scaffolds.”). The ALJ gave “some weight” to
the opinion of the physician who reviewed Miller's
medical records in 2016 and found Miller could perform light
work but imposed fewer limitations than the ALJ. Id.
at 22 (“the claimant would be able to frequently climb
ramps, stairs, and stoop”).
a treating source's opinion is entitled to controlling
weight when it is supported by medically acceptable clinical
and laboratory diagnostic techniques and is consistent with
other substantial evidence in the record, 20 C.F.R. §
404.1527(c)(2), the ALJ gave “little weight” to
the 2018 opinion of Miller's treating physician, Dr. Amir
Fayyazi. R. at 23. Dr. Fayyazi opined that Miller's neck
pain “will most likely result in a decreased level of
function in the foreseeable future.” Id. at
840. The ALJ reasoned that, despite Dr. Fayyazi's
“lengthy treating relationship” with Miller, his
narrative was vague and lacked specific work-related
limitations. Id. at 23.
provided substantial evidence to discount Dr. Fayyazi's
opinion. Phillips v. Barnhart, 91 Fed.Appx. 775, 780
(3d Cir. 2004) (affirming ALJ opinion that discounted
treating physician opinion which, inter alia, failed
to provide specific work-related limitations). Moreover, even
providing additional weight to Dr. Fayyazi's opinion
would not justify remand because it does not support
Miller's contention that she would need to leave the work
station of a job with a sit-stand option whenever she changes
position. Woodson v. Comm'r Soc. Sec., 661
Fed.Appx. 762, 767 (3d Cir. 2016) (affirming ALJ opinion
despite harmless error).
Fayyazi's letter makes clear that he saw Miller to
address only the complaints related to her neck. Id.
at 839-40. He refused her request to fill out a standard
functionality assessment because she did not seek an
examination. Id. at 840. Instead, he recounted her
treatment history, which consisted of two appointments.
Id. The first appointment was in March 2017, when
she told him she sought a second opinion on neurosurgery.
Id. Dr. Fayyazi instead recommended physical
therapy. Id. The final appointment was in October
2017, when Miller came in to discuss surgery and told Dr.
Fayyazi physical therapy had “resulted in increasing
discomfort, ” but left without scheduling
Fayyazi's opinion that Miller's functioning is
affected by her neck impairments is consistent with the
ALJ's opinion, which specifically limits her RFC on this
basis. Id. at 20. Nothing in his opinion supports
Miller's contention that she would need to leave her work
station for five minutes whenever changing positions at a job
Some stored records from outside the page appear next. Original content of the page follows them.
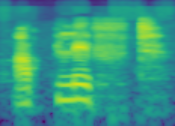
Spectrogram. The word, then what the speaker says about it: uplift: Now prefixes usually do not bring about much of a change to your stress pattern. Right? So uh the stress is going to be retained on lift itself. So uplift right it's going to be on the second syllable itself.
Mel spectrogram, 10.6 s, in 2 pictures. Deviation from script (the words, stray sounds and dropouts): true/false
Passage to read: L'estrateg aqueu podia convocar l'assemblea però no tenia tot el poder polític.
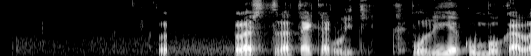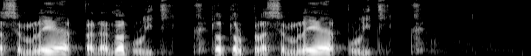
true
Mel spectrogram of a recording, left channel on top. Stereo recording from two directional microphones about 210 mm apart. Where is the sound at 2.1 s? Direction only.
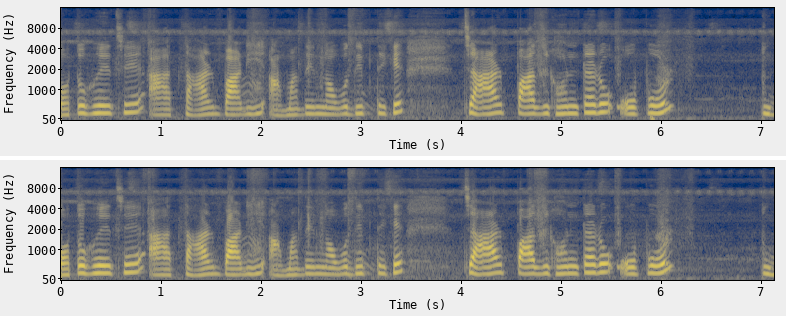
15° left (ahead or behind).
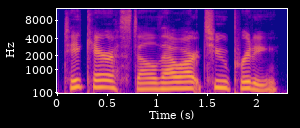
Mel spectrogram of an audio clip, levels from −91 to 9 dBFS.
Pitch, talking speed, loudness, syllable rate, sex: 215 Hz, 180 wpm, -15 LUFS, 4.7 syllables/s, female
with a sit-stand option.
reflects the most that a claimant can still do despite her
limitations. 20 C.F.R. § 1545(a)(1). As long as the ALJ
supported his RFC with “such relevant evidence as a
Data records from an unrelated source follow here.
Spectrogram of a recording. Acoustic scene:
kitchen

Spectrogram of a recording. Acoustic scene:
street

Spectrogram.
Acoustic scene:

reasonable mind might accept as adequate to support a
conclusion, ” his determination must be upheld.
Biestek v. Berryhill, 139 S.Ct. 1148, 1154 (2019). I
cannot re-weigh the evidence and substitute my own findings
for the ALJ's. Williams v. Sullivan, 970 F.2d
1178, 1182 (3d Cir. 1992).
has cited no objective evidence that the ALJ overlooked that
would require her to walk around every time she changes
position, and the opinion of her treating physician is
consistent with the ALJ's RFC. The ALJ reasonably
accommodated each of Miller's established limitations and
the VE testimony provided substantial evidence that she would
be able to find jobs available in the economy despite her
impairments. Plummer v. Apfel, 186 F.3d 422, 431 (3d
appropriate Order ...